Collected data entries
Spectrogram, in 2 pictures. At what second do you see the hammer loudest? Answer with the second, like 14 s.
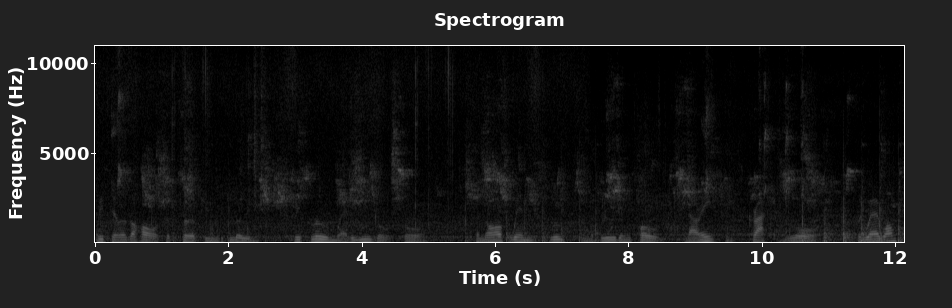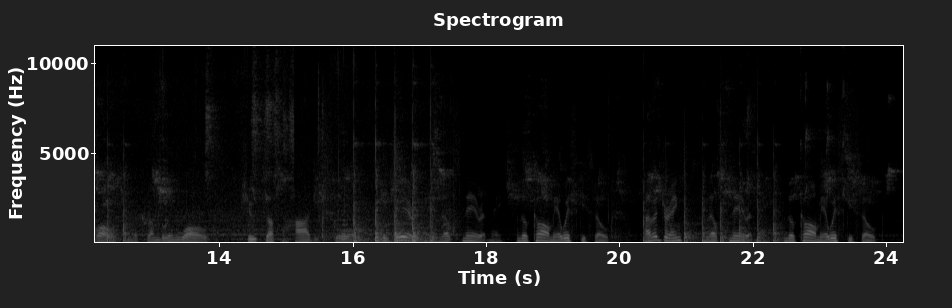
17 s.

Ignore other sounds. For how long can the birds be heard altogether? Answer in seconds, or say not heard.
24 s.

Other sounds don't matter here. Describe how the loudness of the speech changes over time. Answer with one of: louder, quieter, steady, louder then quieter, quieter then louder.
steady.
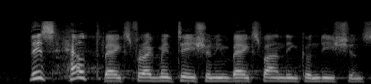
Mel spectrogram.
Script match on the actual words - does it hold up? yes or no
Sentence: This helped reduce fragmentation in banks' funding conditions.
no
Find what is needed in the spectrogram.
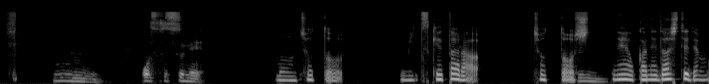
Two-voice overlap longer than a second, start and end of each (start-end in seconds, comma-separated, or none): none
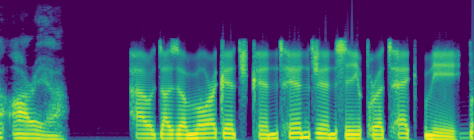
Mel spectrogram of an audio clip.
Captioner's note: automated Voice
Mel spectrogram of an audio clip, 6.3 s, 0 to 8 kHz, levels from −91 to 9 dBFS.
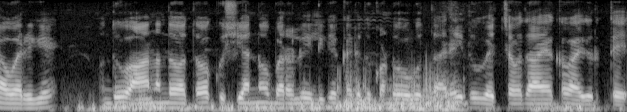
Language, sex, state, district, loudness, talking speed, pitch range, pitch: Kannada, male, Karnataka, Raichur, -14 LUFS, 125 wpm, 115-130 Hz, 125 Hz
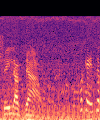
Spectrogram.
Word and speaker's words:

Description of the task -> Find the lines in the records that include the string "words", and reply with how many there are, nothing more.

Solution to this task -> 2